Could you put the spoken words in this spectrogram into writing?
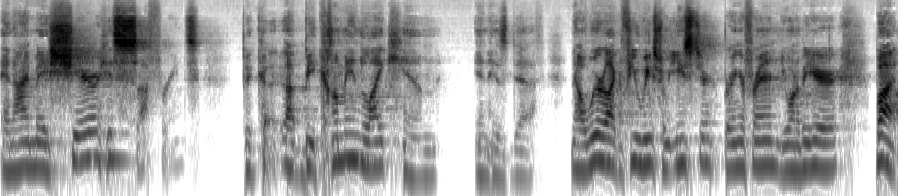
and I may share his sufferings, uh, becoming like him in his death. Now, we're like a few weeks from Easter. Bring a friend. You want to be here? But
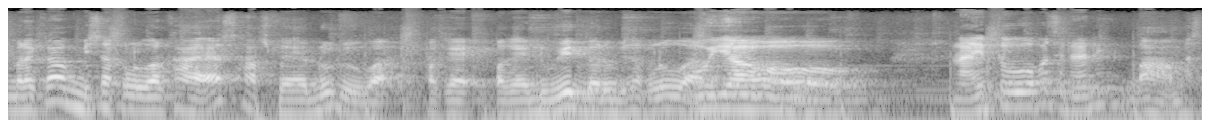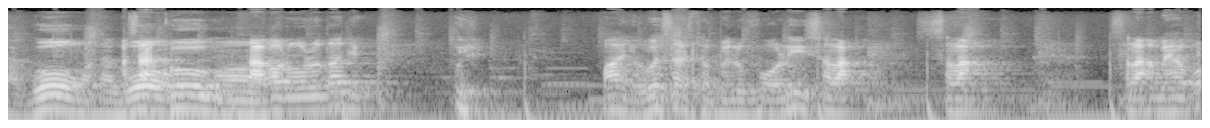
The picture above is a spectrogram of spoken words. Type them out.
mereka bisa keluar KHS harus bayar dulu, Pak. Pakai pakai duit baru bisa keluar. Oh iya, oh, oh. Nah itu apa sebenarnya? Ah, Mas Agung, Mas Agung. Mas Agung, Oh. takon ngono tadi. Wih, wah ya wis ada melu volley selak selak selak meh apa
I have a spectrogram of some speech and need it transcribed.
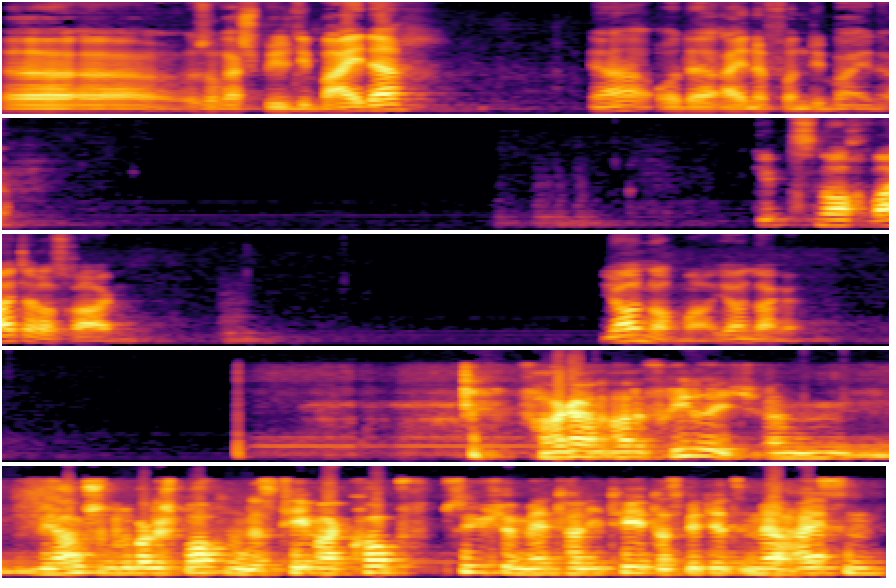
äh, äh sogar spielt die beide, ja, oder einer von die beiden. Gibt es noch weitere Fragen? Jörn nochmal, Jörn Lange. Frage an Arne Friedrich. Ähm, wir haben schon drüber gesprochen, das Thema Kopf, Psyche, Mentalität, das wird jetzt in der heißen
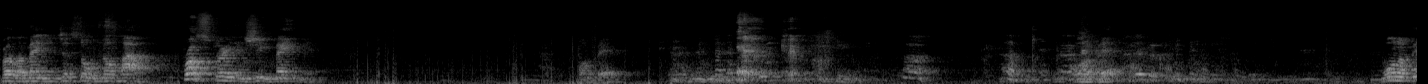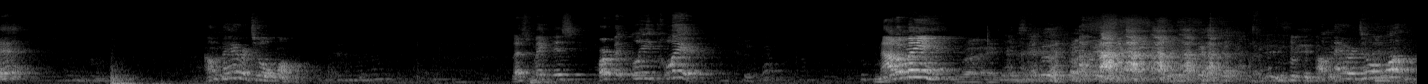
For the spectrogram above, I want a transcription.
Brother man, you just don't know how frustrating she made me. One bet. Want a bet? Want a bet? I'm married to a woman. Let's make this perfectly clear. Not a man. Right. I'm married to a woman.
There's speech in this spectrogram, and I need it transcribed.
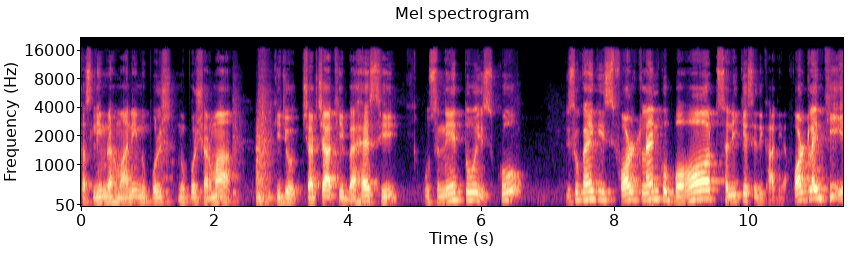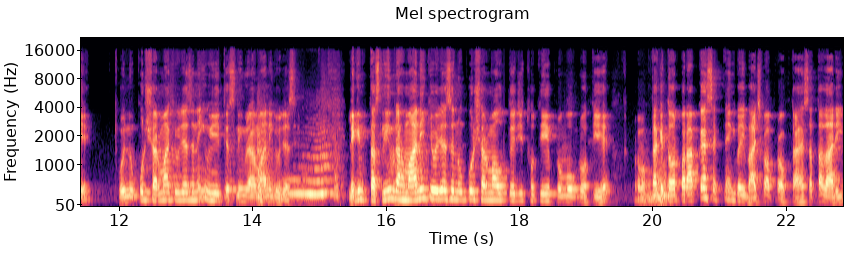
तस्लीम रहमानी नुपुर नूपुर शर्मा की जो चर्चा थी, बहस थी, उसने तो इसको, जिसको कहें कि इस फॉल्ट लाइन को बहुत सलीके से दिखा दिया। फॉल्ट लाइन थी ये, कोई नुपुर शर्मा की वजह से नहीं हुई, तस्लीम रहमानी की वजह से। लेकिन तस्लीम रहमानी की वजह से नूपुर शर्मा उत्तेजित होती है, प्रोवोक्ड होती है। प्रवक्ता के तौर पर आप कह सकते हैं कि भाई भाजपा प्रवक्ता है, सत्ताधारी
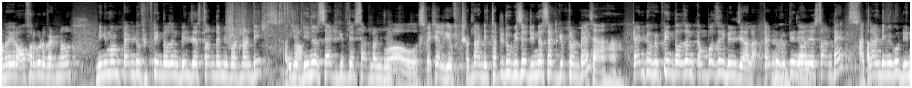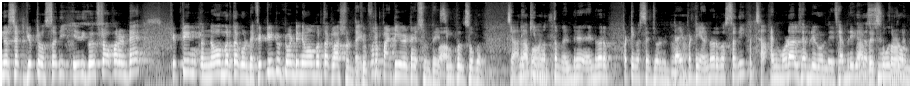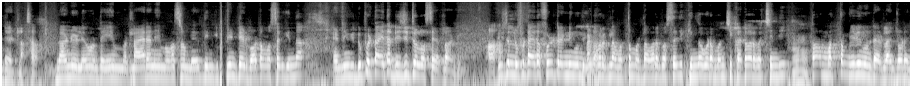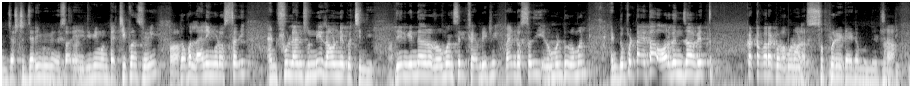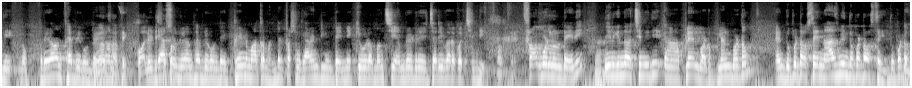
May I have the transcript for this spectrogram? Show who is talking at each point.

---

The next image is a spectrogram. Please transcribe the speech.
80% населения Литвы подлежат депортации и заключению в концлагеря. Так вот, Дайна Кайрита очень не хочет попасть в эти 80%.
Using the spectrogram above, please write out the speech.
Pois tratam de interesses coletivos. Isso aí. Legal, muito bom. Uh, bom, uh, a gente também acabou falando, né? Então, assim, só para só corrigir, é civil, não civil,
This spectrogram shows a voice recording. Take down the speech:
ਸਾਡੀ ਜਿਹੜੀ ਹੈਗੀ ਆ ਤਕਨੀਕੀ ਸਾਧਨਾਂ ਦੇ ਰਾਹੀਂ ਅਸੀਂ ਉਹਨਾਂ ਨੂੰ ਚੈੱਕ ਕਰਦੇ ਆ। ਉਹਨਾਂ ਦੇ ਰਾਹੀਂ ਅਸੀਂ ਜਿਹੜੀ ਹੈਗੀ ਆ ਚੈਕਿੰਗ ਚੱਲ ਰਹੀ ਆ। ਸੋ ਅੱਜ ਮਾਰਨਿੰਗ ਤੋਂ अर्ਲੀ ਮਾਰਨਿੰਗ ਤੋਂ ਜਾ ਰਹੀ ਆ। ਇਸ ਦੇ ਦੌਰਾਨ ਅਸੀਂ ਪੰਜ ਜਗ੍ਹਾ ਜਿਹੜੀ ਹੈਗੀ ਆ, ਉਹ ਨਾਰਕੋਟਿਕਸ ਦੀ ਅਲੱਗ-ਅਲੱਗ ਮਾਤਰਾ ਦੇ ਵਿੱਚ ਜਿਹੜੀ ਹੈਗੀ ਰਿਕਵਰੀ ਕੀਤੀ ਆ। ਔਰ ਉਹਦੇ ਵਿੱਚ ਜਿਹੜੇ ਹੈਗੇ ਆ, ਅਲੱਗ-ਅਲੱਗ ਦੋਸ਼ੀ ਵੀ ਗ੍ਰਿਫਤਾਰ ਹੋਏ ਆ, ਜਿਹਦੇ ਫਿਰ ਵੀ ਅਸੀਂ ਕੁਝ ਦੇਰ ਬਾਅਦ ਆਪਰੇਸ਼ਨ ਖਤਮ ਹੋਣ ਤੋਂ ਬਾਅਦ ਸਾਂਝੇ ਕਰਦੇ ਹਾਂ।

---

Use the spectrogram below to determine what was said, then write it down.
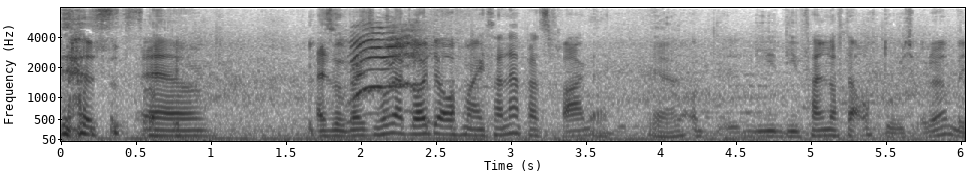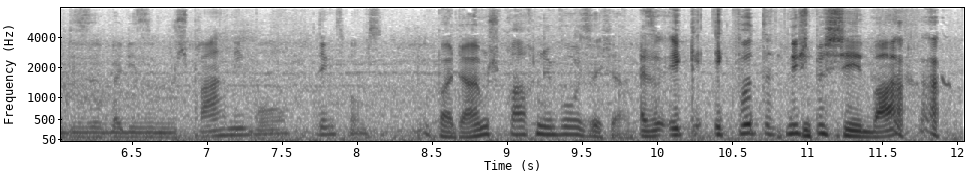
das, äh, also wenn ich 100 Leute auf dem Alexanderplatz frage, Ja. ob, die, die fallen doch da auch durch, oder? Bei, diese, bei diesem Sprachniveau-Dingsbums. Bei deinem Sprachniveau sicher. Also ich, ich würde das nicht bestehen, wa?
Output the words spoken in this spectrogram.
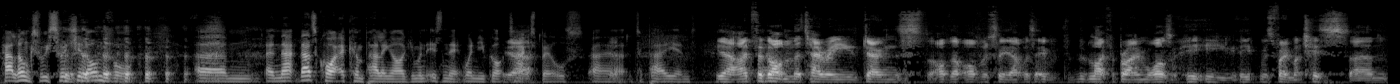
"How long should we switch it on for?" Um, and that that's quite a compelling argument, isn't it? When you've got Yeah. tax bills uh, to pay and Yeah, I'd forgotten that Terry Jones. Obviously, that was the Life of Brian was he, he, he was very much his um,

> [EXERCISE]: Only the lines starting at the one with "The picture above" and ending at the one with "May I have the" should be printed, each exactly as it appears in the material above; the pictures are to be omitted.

> [EXERCISE ANSWER]:
The picture above is a spectrogram of spoken words. Type them out.
mereka bisa keluar KHS harus bayar dulu, Pak. Pakai pakai duit baru bisa keluar. Oh iya, oh, oh. Nah itu apa sebenarnya? Ah, Mas Agung, Mas Agung. Mas Agung, Oh. takon ngono tadi. Wih, wah ya wis ada melu volley selak selak selak meh apa
I have a spectrogram of some speech and need it transcribed.
äh, äh sogar spielt die beide, ja, oder einer von die beiden. Gibt es noch weitere Fragen? Jörn nochmal, Jörn Lange. Frage an Arne Friedrich. Ähm, wir haben schon drüber gesprochen, das Thema Kopf, Psyche, Mentalität, das wird jetzt in der heißen
For the spectrogram above, I want a transcription.
Brother man, you just don't know how frustrating she made me. One bet. Want a bet? Want a bet? I'm married to a woman. Let's make this perfectly clear. Not a man. Right. I'm married to a woman.
There's speech in this spectrogram, and I need it transcribed.
तस्लीम रहमानी नुपुर नूपुर शर्मा की जो चर्चा थी, बहस थी, उसने तो इसको, जिसको कहें कि इस फॉल्ट लाइन को बहुत सलीके से दिखा दिया। फॉल्ट लाइन थी ये, कोई नुपुर शर्मा की वजह से नहीं हुई, तस्लीम रहमानी की वजह से। लेकिन तस्लीम रहमानी की वजह से नूपुर शर्मा उत्तेजित होती है, प्रोवोक्ड होती है। प्रवक्ता के तौर पर आप कह सकते हैं कि भाई भाजपा प्रवक्ता है, सत्ताधारी
May I have the transcript for this spectrogram? Show who is talking at each point.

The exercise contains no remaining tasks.